* [EXERCISE REQUIREMENTS] From the entries below, output the line with "Speech was recorded" and each following line up to and including the line with "Speech to text from spectrogram image", exactly as written.

START INPUT

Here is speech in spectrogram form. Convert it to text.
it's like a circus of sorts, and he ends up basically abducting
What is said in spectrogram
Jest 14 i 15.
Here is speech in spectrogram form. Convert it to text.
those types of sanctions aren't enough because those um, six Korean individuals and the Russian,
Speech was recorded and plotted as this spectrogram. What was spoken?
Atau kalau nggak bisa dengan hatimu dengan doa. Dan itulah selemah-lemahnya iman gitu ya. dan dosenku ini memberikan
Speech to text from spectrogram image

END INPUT
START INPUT

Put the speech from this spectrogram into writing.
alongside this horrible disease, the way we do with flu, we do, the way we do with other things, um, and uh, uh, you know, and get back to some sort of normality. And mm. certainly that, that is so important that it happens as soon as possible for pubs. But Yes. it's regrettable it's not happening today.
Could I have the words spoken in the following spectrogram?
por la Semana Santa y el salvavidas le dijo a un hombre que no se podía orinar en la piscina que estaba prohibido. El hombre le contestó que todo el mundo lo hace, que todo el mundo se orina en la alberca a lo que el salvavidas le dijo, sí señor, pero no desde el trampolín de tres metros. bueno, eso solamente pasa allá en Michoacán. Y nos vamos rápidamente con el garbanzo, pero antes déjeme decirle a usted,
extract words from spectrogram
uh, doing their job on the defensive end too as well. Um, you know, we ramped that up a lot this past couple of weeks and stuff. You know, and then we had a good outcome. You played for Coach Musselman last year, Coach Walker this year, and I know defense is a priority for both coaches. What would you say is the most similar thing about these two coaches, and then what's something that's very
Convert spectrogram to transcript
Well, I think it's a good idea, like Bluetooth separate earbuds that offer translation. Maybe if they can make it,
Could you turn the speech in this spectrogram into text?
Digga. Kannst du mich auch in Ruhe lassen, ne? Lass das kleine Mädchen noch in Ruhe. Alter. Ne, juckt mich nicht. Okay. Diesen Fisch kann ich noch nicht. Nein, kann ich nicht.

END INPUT

* [REPLY]
Speech was recorded and plotted as this spectrogram. What was spoken?
Atau kalau nggak bisa dengan hatimu dengan doa. Dan itulah selemah-lemahnya iman gitu ya. dan dosenku ini memberikan
Speech to text from spectrogram image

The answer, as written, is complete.